● **Task requirements**
Nothing may be left out of the listing below but its images; repeat the rest exactly.
━━━━━━━━━━━━━━━━━━━━
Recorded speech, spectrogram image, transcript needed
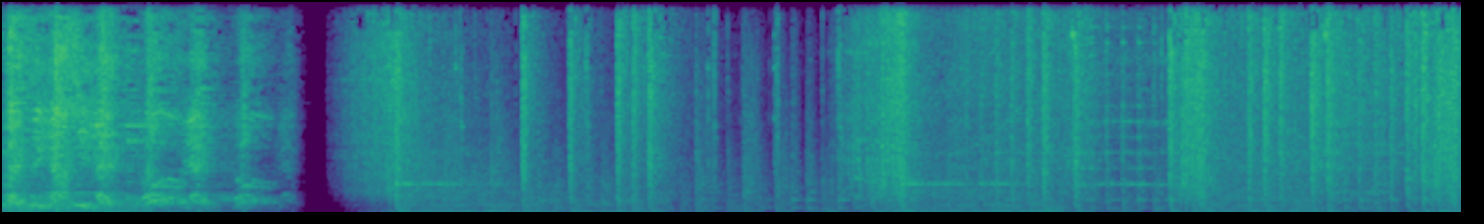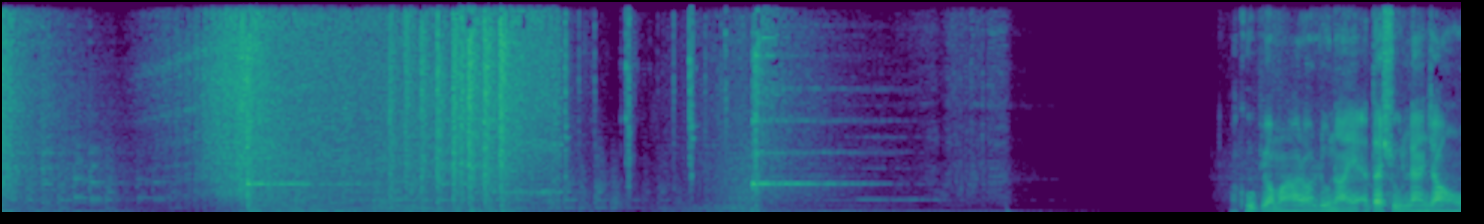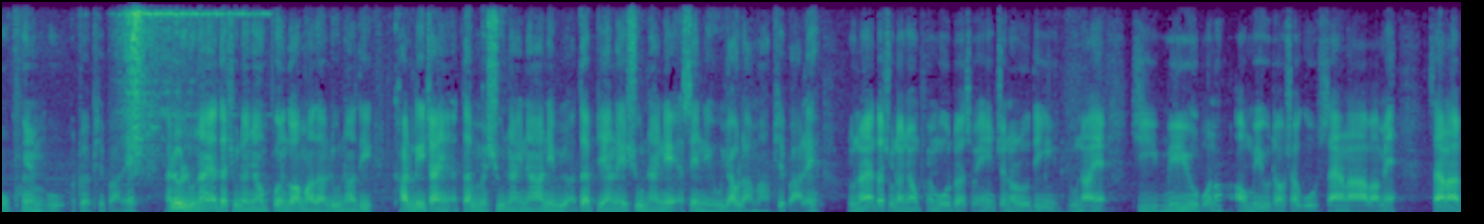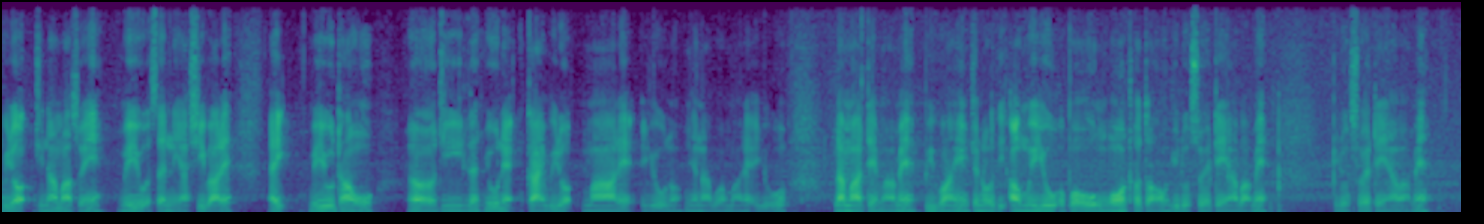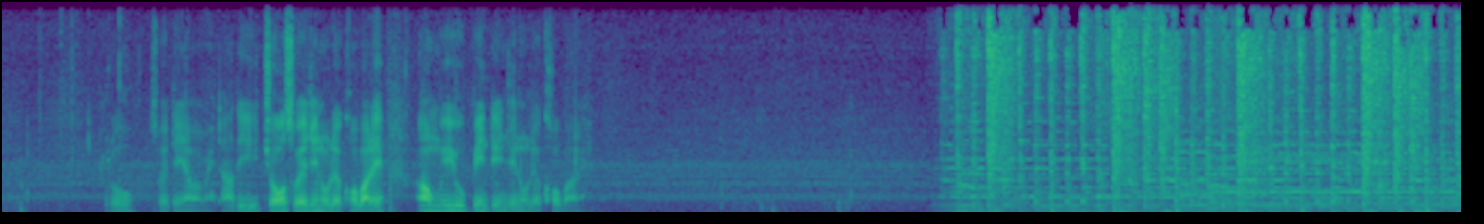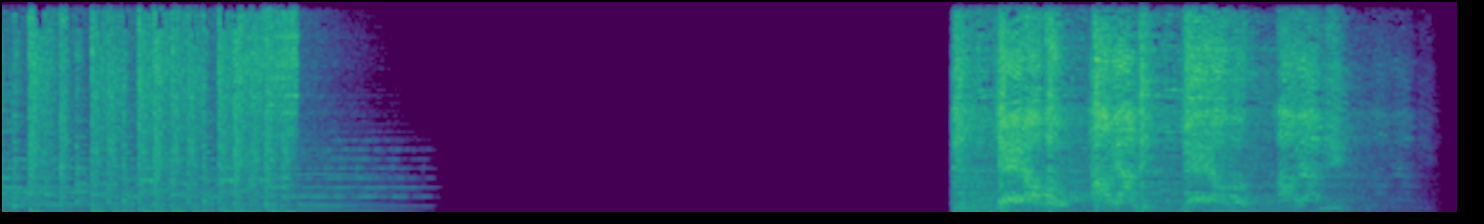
我们是亚洲。 အခုပြောမှာကတော့လူနာရဲ့အသက်ရှူလမ်းကြောင်းကိုဖွင့်ဖို့အတွက်ဖြစ်ပါတယ်အဲ့လိုလူနာရဲ့အသက်ရှူလမ်းကြောင်းပွင့်သွားမှသာလူနာဒီခါတလေကျရင်အသက်မရှူနိုင်တာကနေပြီးတော့အသက်ပြန်လဲရှူနိုင်တဲ့အဆင့်တွေကိုရောက်လာမှာဖြစ်ပါတယ်လူနာရဲ့အသက်ရှူလမ်းကြောင်းဖွင့်ဖို့အတွက်ဆိုရင်ကျွန်တော်တို့ဒီလူနာရဲ့ဒီမေးရိုးပေါ့နော်အောင်မေးရိုးတောက်လျှောက်ကိုစမ်းလာရပါမယ်စမ်းလာပြီးတော့ဒီနားမှာဆိုရင်မေးရိုးအဆက်နေရာရှိပါတယ်အဲ့မေးရိုးတောင်းကိုဒီလက်ညှိုးနဲ့ကင်ပြီးတော့မာတဲ့အယိုးနော်မျက်နှာပေါ်မာတဲ့အယိုးကိုလက်မတင်ပါမယ်ပြီးွားရင်ကျွန်တော်ဒီအောက်မေးရိုးအပေါ်ကိုငေါထွက်တော့ယူလို့ဆွဲတင်ရပါမယ် ဒီလိုဆွဲတင်ရပါမယ်ဒီလိုဆွဲတင်ရပါမယ်ဒါသည်ကြောဆွဲခြင်းလို့လည်းခေါ်ပါတယ်အောင်မေးရိုးပင့်တင်ခြင်းလို့လည်းခေါ်ပါတယ်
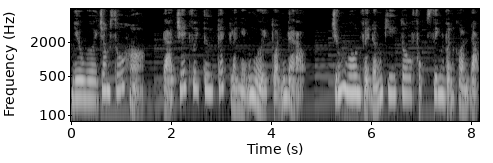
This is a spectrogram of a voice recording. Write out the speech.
Nhiều người trong số họ đã chết với tư cách là những người tuẫn đạo. Chứng ngôn về đấng Kitô phục sinh vẫn còn đọng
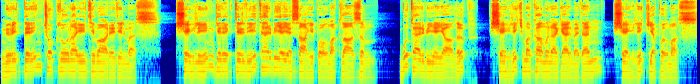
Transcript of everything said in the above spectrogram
Müritlerin çokluğuna itibar edilmez. Şeyhliğin gerektirdiği terbiyeye sahip olmak lazım. Bu terbiyeyi alıp, şeyhlik makamına gelmeden şeyhlik yapılmaz.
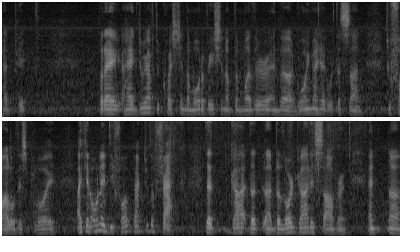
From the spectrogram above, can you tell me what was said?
had picked. But I, I do have to question the motivation of the mother and the going ahead with the son to follow this ploy. I can only default back to the fact that God, the, uh, the Lord God is sovereign. And uh,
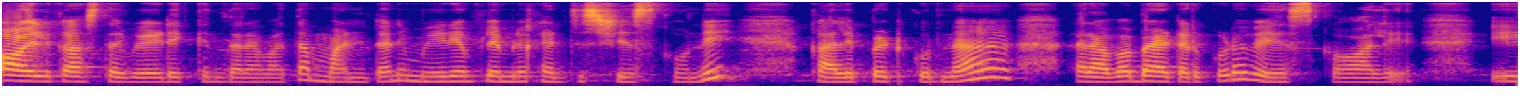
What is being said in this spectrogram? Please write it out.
ఆయిల్ కాస్త వేడెక్కిన తర్వాత మంటని మీడియం ఫ్లేమ్లోకి అడ్జస్ట్ చేసుకొని కలిపెట్టుకున్న రవ్వ బ్యాటర్ కూడా వేసుకోవాలి. ఈ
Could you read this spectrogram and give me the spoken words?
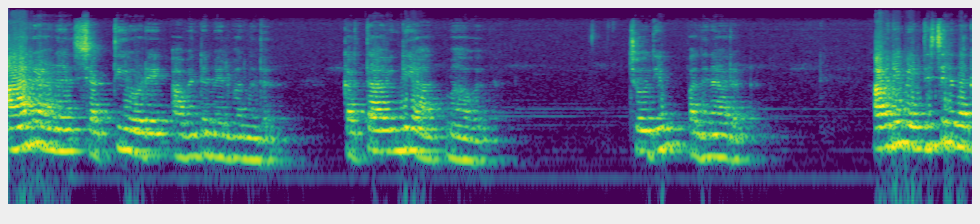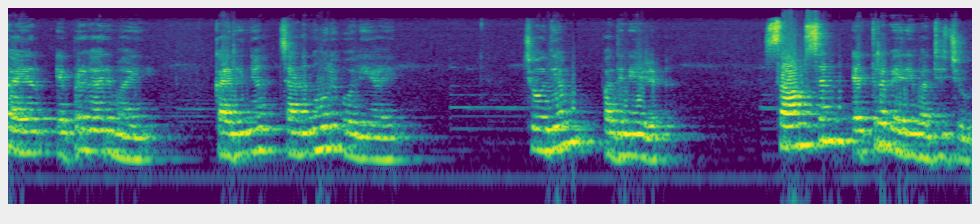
ആരാണ് ശക്തിയോടെ അവന്റെ മേൽ വന്നത്? കർത്താവിന്റെ ആത്മാവ്. ചോദ്യം പതിനാറ്. അവനെ ബന്ധിച്ചിരുന്ന കയർ എപ്രകാരമായി? കരിഞ്ഞ ചണനൂൽ പോലെയായി. ചോദ്യം പതിനേഴ്. സാംസൺ എത്ര പേരെ വധിച്ചു?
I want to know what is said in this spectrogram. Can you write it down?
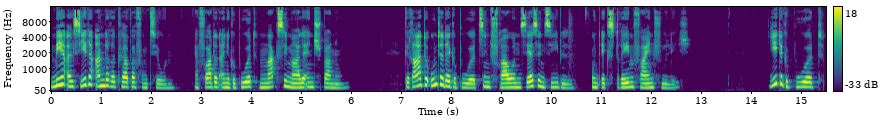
Mehr als jede andere Körperfunktion erfordert eine Geburt maximale Entspannung. Gerade unter der Geburt sind Frauen sehr sensibel und extrem feinfühlig. Jede Geburt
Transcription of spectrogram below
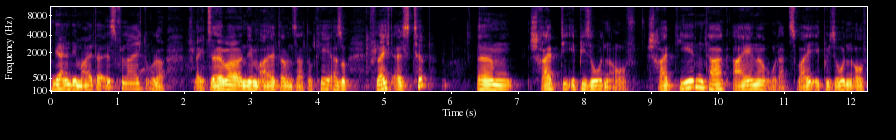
der in dem Alter ist vielleicht oder vielleicht selber in dem Alter und sagt, okay, also vielleicht als Tipp, ähm, schreibt die Episoden auf. Schreibt jeden Tag eine oder zwei Episoden auf.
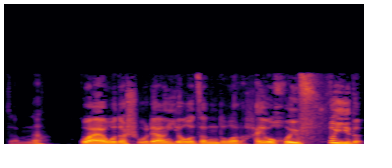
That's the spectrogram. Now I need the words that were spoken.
怎么呢？怪物的数量又增多了，还有会飞的。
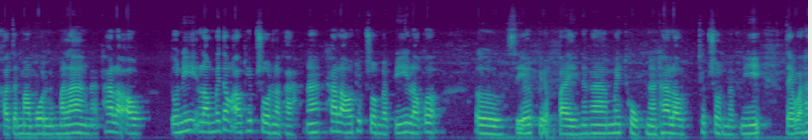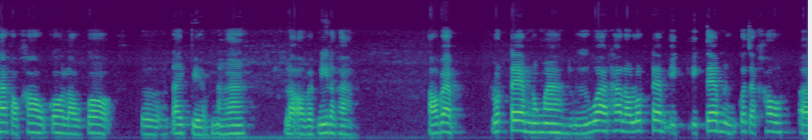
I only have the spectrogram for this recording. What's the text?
เขาจะมาบนหรือมาล่างนะ ถ้าเราเอาตัวนี้เราไม่ต้องเอาเทียบชนหรอกค่ะนะถ้าเราเอาเทียบชนแบบนี้เราก็เออเสียเปรียบไปนะคะ ไม่ถูกนะ ถ้าเราเทียบชนแบบนี้ แต่ว่าถ้าเขาเข้าก็เราก็เออได้เปรียบนะคะ เราเอาแบบนี้แหละค่ะ เอาแบบลดแต้มลงมา หรือว่าถ้าเราลดแต้มอีกอีกแต้มหนึ่งก็จะเข้าเอ่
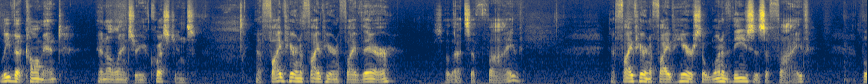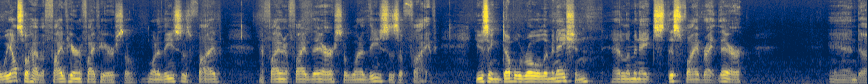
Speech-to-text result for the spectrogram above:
leave a comment and I'll answer your questions. A 5 here and a 5 here and a 5 there. So that's a 5. A 5 here and a 5 here, so one of these is a 5. But we also have a 5 here and a 5 here, so one of these is a 5. And a 5 and a 5 there, so one of these is a 5. Using double row elimination, that eliminates this 5 right there. And uh,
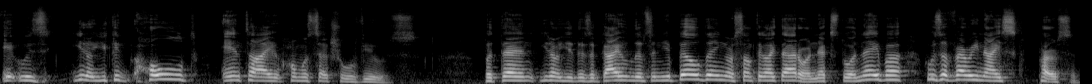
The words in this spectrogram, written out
it was, you know, you could hold anti homosexual views. But then, you know, you, there's a guy who lives in your building or something like that, or a next door neighbor who's a very nice person.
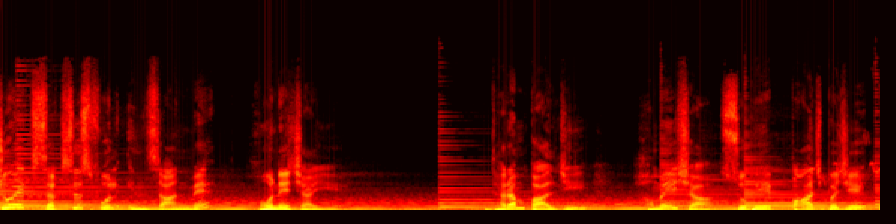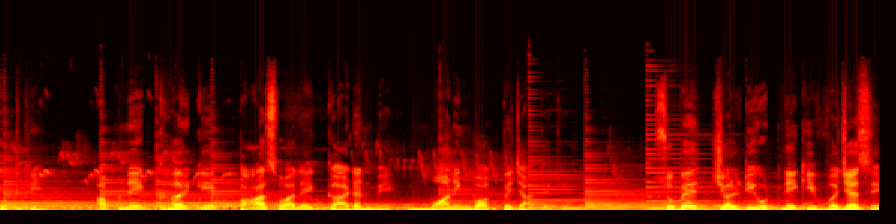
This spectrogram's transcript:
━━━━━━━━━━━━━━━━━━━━
● **Exercise response**
Recorded speech, spectrogram image, transcript needed
我们是亚洲。 အခုပြောမှာကတော့လူနာရဲ့အသက်ရှူလမ်းကြောင်းကိုဖွင့်ဖို့အတွက်ဖြစ်ပါတယ်အဲ့လိုလူနာရဲ့အသက်ရှူလမ်းကြောင်းပွင့်သွားမှသာလူနာဒီခါတလေကျရင်အသက်မရှူနိုင်တာကနေပြီးတော့အသက်ပြန်လဲရှူနိုင်တဲ့အဆင့်တွေကိုရောက်လာမှာဖြစ်ပါတယ်လူနာရဲ့အသက်ရှူလမ်းကြောင်းဖွင့်ဖို့အတွက်ဆိုရင်ကျွန်တော်တို့ဒီလူနာရဲ့ဒီမေးရိုးပေါ့နော်အောင်မေးရိုးတောက်လျှောက်ကိုစမ်းလာရပါမယ်စမ်းလာပြီးတော့ဒီနားမှာဆိုရင်မေးရိုးအဆက်နေရာရှိပါတယ်အဲ့မေးရိုးတောင်းကိုဒီလက်ညှိုးနဲ့ကင်ပြီးတော့မာတဲ့အယိုးနော်မျက်နှာပေါ်မာတဲ့အယိုးကိုလက်မတင်ပါမယ်ပြီးွားရင်ကျွန်တော်ဒီအောက်မေးရိုးအပေါ်ကိုငေါထွက်တော့ယူလို့ဆွဲတင်ရပါမယ် ဒီလိုဆွဲတင်ရပါမယ်ဒီလိုဆွဲတင်ရပါမယ်ဒါသည်ကြောဆွဲခြင်းလို့လည်းခေါ်ပါတယ်အောင်မေးရိုးပင့်တင်ခြင်းလို့လည်းခေါ်ပါတယ်
This is a spectrogram of a voice recording. Write out the speech.
Nhiều người trong số họ đã chết với tư cách là những người tuẫn đạo. Chứng ngôn về đấng Kitô phục sinh vẫn còn đọng
Transcript of everything said in the above spectrogram
Müritlerin çokluğuna itibar edilmez. Şeyhliğin gerektirdiği terbiyeye sahip olmak lazım. Bu terbiyeyi alıp, şeyhlik makamına gelmeden şeyhlik yapılmaz.
From the spectrogram above, can you tell me what was said?
had picked. But I, I do have to question the motivation of the mother and the going ahead with the son to follow this ploy. I can only default back to the fact that God, the, uh, the Lord God is sovereign. And uh,
What is being said in this spectrogram? Please write it out.
ఆయిల్ కాస్త వేడెక్కిన తర్వాత మంటని మీడియం ఫ్లేమ్లోకి అడ్జస్ట్ చేసుకొని కలిపెట్టుకున్న రవ్వ బ్యాటర్ కూడా వేసుకోవాలి. ఈ
Could you read this spectrogram and give me the spoken words?
ആരാണ് ശക്തിയോടെ അവന്റെ മേൽ വന്നത്? കർത്താവിന്റെ ആത്മാവ്. ചോദ്യം പതിനാറ്. അവനെ ബന്ധിച്ചിരുന്ന കയർ എപ്രകാരമായി? കരിഞ്ഞ ചണനൂൽ പോലെയായി. ചോദ്യം പതിനേഴ്. സാംസൺ എത്ര പേരെ വധിച്ചു?
I want to know what is said in this spectrogram. Can you write it down?
Mehr als jede andere Körperfunktion erfordert eine Geburt maximale Entspannung. Gerade unter der Geburt sind Frauen sehr sensibel und extrem feinfühlig. Jede Geburt
Transcription of spectrogram below
der in dem Alter ist vielleicht oder vielleicht selber in dem Alter und sagt, okay, also vielleicht als Tipp, ähm, schreibt die Episoden auf. Schreibt jeden Tag eine oder zwei Episoden auf.
That's the spectrogram. Now I need the words that were spoken.
怎么呢？怪物的数量又增多了，还有会飞的。
I only have the spectrogram for this recording. What's the text?
เขาจะมาบนหรือมาล่างนะ ถ้าเราเอาตัวนี้เราไม่ต้องเอาเทียบชนหรอกค่ะนะถ้าเราเอาเทียบชนแบบนี้เราก็เออเสียเปรียบไปนะคะ ไม่ถูกนะ ถ้าเราเทียบชนแบบนี้ แต่ว่าถ้าเขาเข้าก็เราก็เออได้เปรียบนะคะ เราเอาแบบนี้แหละค่ะ เอาแบบลดแต้มลงมา หรือว่าถ้าเราลดแต้มอีกอีกแต้มหนึ่งก็จะเข้าเอ่
Speech-to-text result for the spectrogram above:
leave a comment and I'll answer your questions. A 5 here and a 5 here and a 5 there. So that's a 5. A 5 here and a 5 here, so one of these is a 5. But we also have a 5 here and a 5 here, so one of these is a 5. And a 5 and a 5 there, so one of these is a 5. Using double row elimination, that eliminates this 5 right there. And uh,
The words in this spectrogram, written out
it was, you know, you could hold anti homosexual views. But then, you know, you, there's a guy who lives in your building or something like that, or a next door neighbor who's a very nice person.
This spectrogram's transcript:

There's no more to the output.